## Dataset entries
——————

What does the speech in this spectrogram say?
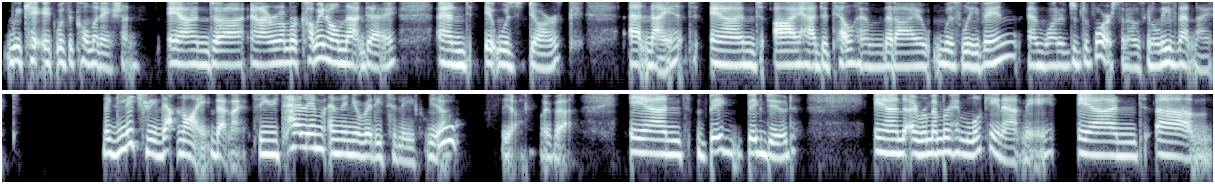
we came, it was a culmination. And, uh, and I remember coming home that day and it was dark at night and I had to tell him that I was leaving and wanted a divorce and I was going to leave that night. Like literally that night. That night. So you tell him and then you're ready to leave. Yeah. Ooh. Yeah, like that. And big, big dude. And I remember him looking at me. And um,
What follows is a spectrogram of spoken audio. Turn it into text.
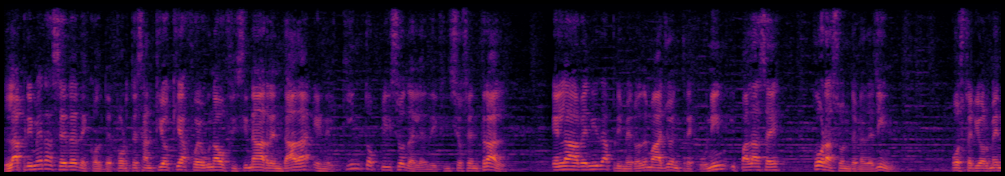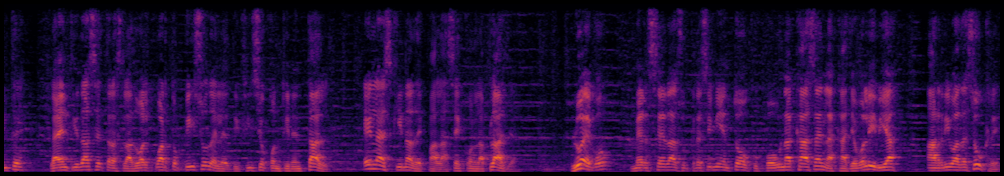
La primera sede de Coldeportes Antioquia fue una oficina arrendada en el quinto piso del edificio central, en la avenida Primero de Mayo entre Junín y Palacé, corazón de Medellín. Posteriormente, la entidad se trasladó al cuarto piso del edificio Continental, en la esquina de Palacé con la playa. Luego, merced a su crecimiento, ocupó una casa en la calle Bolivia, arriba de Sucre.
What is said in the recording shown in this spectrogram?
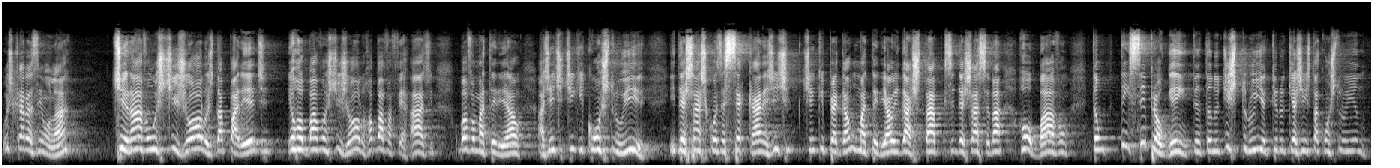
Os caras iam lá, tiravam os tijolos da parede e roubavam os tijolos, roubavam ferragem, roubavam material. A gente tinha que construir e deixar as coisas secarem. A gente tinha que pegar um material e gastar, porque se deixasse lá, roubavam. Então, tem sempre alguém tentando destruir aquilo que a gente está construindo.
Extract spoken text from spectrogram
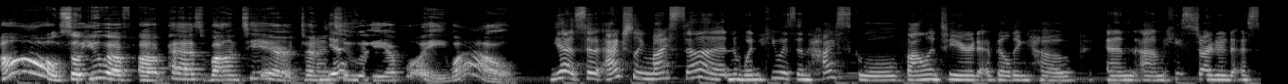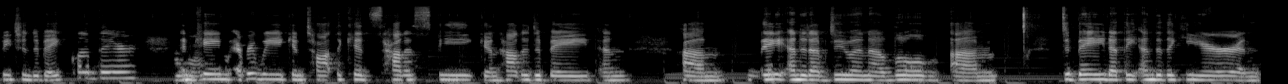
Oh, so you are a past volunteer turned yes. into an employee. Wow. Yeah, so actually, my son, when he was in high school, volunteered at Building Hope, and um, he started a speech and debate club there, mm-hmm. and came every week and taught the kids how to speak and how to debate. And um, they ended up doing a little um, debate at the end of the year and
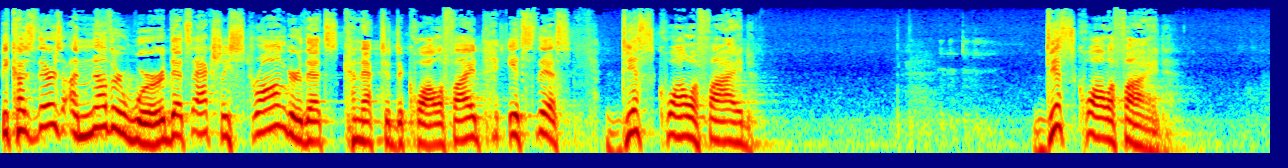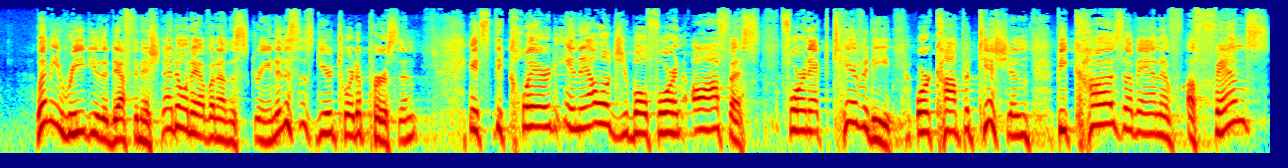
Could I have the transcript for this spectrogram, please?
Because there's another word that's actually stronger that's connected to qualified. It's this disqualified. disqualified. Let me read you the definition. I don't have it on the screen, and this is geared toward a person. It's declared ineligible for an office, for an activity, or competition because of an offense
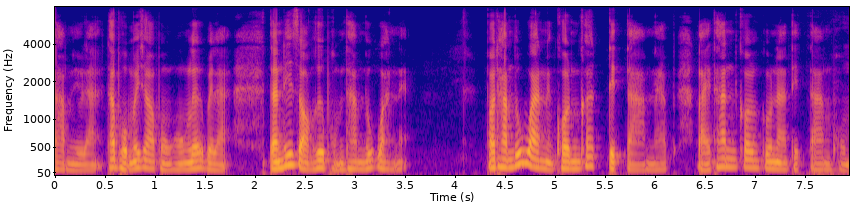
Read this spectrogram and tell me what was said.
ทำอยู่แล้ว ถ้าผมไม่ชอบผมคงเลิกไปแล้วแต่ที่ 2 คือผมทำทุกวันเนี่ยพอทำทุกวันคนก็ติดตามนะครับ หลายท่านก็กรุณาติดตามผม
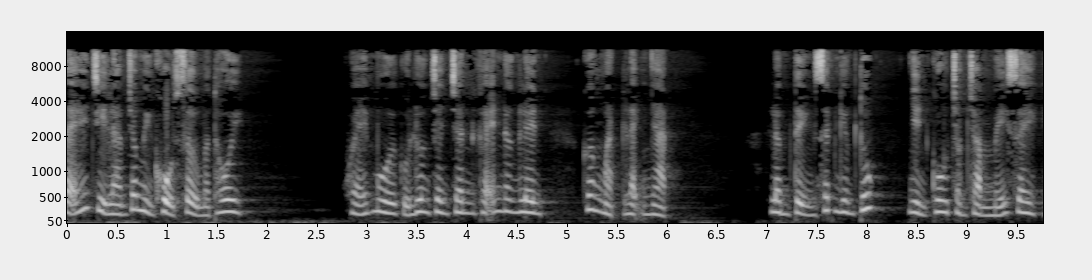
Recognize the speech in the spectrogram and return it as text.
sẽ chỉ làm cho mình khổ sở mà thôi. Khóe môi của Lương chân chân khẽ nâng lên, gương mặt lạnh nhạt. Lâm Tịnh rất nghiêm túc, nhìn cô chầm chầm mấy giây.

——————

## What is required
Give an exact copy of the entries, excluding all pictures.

## Exercise response
What does the speech in this spectrogram say?
we came, it was a culmination. And, uh, and I remember coming home that day and it was dark at night and I had to tell him that I was leaving and wanted a divorce and I was going to leave that night. Like literally that night. That night. So you tell him and then you're ready to leave. Yeah. Ooh. Yeah, like that. And big, big dude. And I remember him looking at me. And um,
What follows is a spectrogram of spoken audio. Turn it into text.
La primera sede de Coldeportes Antioquia fue una oficina arrendada en el quinto piso del edificio central, en la avenida Primero de Mayo entre Junín y Palacé, corazón de Medellín. Posteriormente, la entidad se trasladó al cuarto piso del edificio Continental, en la esquina de Palacé con la playa. Luego, merced a su crecimiento, ocupó una casa en la calle Bolivia, arriba de Sucre.
What is said in the recording shown in this spectrogram?
Os caras iam lá, tiravam os tijolos da parede e roubavam os tijolos, roubavam ferragem, roubavam material. A gente tinha que construir e deixar as coisas secarem. A gente tinha que pegar um material e gastar, porque se deixasse lá, roubavam. Então, tem sempre alguém tentando destruir aquilo que a gente está construindo.
Extract spoken text from spectrogram
Oh, so you are a past volunteer turned yes. into an employee. Wow. Yeah, so actually, my son, when he was in high school, volunteered at Building Hope, and um, he started a speech and debate club there, mm-hmm. and came every week and taught the kids how to speak and how to debate. And um, they ended up doing a little um, debate at the end of the year and
Could I have the transcript for this spectrogram, please?
Because there's another word that's actually stronger that's connected to qualified. It's this disqualified. disqualified. Let me read you the definition. I don't have it on the screen, and this is geared toward a person. It's declared ineligible for an office, for an activity, or competition because of an offense
Read this spectrogram and tell me what was said.
ทำอยู่แล้ว ถ้าผมไม่ชอบผมคงเลิกไปแล้วแต่ที่ 2 คือผมทำทุกวันเนี่ยพอทำทุกวันคนก็ติดตามนะครับ หลายท่านก็กรุณาติดตามผม
Recognize the speech in the spectrogram and return it as text.
sẽ chỉ làm cho mình khổ sở mà thôi. Khóe môi của Lương chân chân khẽ nâng lên, gương mặt lạnh nhạt. Lâm Tịnh rất nghiêm túc, nhìn cô chầm chầm mấy giây.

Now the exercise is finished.